To the plethora of polarizing issues coming out of Washington, why not add federal employee retirement benefits to the mix! It is no secret that federal employees enjoy a job security and retirement package that is unrivaled in the private sector. Some see these benefits as a just reward for those serving the American public. Others see them as profligate use of taxpayer money and unfair compared to workers in the private sector who are forced to fend for themselves in retirement savings. Depending on your background and your client base, there are probably those reading this on both sides of the argument!
Last week President Trump released his budget proposal which included changes to the federal retirement plans aimed at cutting government expenses and bringing federal retirement plans more into line with those offered in the private sector. Rather than get into the politics of the issue, let’s just stick to the facts: what does the budget actually propose?
Background to the Federal Retirement Systems
Before we get to the proposed changes, I want to give a little background for those unfamiliar with federal benefits. There are basically two main retirement systems that are a little different: the Civil Service Retirement System (CSRS) and the Federal Employees Retirement System (FERS). Prior to 1987, all federal employees were part of CSRS. When FERS was created, current CSRS employees could choose to transfer to the FERS and all new hires were enrolled in FERS.
In general, CSRS retirement pensions are larger because they do not participate in Social Security so the CSRS annuity is meant to be their primary source of retirement income. FERS employees get their pension as well as Social Security. Both CSRS and FERS employees can participate in the Thrift Savings Plan (TSP), the government-run Defined Contribution plan, with FERS employees receiving an automatic contribution from the government as well as matching contributions. For eligible FERS employees who retire before age 62, they may receive the Special Retirement Supplement which is meant to replicate Social Security until they reach age 62 and can begin collecting Social Security. The two systems also differ in pension contributions, COLAs, and tenure requirements.
The budget proposal included several changes to both the CSRS and FERS retirement systems.
- For both CSRS and FERS, retirement benefits will be based on the highest five years of salary (versus the current high three years). This would, in most cases, lower the Final Average Salary used for annuity computations.
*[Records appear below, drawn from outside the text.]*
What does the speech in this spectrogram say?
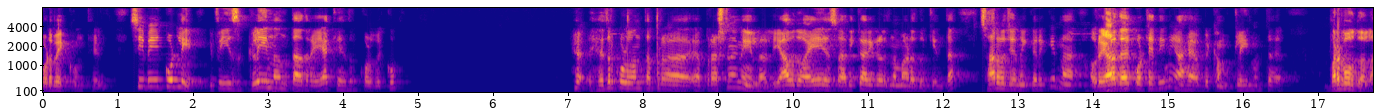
ಕೊಡಬೇಕು ಅಂತ ಹೇಳಿ ಸಿ ಬಿ ಐ ಕೊಡಲಿ ಇಫ್ ಈಸ್ ಕ್ಲೀನ್ ಅಂತಾದರೆ ಯಾಕೆ ಹೆದರ್ಕೊಳ್ಬೇಕು? ಹೆ- ಹೆದರ್ಕೊಳ್ಳುವಂತ ಪ್ರ, ಪ್ರಶ್ನೆನೇ ಇಲ್ಲ ಅಲ್ಲಿ. ಯಾವುದು ಐ ಎ ಎಸ್ ಅಧಿಕಾರಿಗಳನ್ನ ಮಾಡೋದಕ್ಕಿಂತ ಸಾರ್ವಜನಿಕರಿಗೆ ನಾ, ಅವ್ರು ಹೇಳ್ದಾಗ ಕೊಟ್ಟಿದ್ದೀನಿ ಐ ಹ್ಯಾವ್ ಬಿಕಮ್ ಕ್ಲೀನ್ ಅಂತ ಬರ್ಬೋದಲ್ಲ.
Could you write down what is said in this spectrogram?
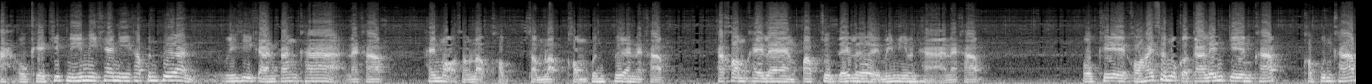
อะโอเคคลิปนี้มีแค่นี้ครับเพื่อนๆ วิธีการตั้งค่านะครับ ให้เหมาะสำหรับคอมสำหรับคอมเพื่อนๆนะครับ ถ้าคอมใครแรงปรับสุดได้เลยไม่มีปัญหานะครับ โอเค ขอให้สนุกกับการเล่นเกมครับ ขอบคุณครับ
- For current and future CSRS retirees, the COLA will be reduced by 0.5%.
- For current and future FERS retirees, the COLA will be eliminated.
- FERS employees will have an increase in their pension contributions, increasing 1% each year for the next 5-6 years. (Current contributions range from 0.8% to 4.9% of salary.)
- The federal supplement for those who retire before age 62 will be eliminated.
The budget estimates that these changes to federal retirement plans will save taxpayers $4 billion in 2018. The savings are projected to increase over time with total savings of $17 billion by 2022 and $63 billion by 2027. However, given that the total budget for 2018 is over $4 trillion dollars (!) then these savings are a small piece of the pie.
One of The Retirement Analysis Kit (TRAK)’s most unique features is the ability to accurately project federal retirement benefits, including the TSP, Federal Employee Group Life Insurance (FEGLI), and Federal Long-term Care Insurance. These features are available in both TRAK and TRAK-Online retirement planning software. We take pride in the work we have put into these features and the fact that they allow advisors working with federal employees the ability to create retirement projections quickly and easily. For advisors who rely on these features, rest assured that we will continue to monitor these proposed changes and make sure that TRAK will reflect any changes that are enacted.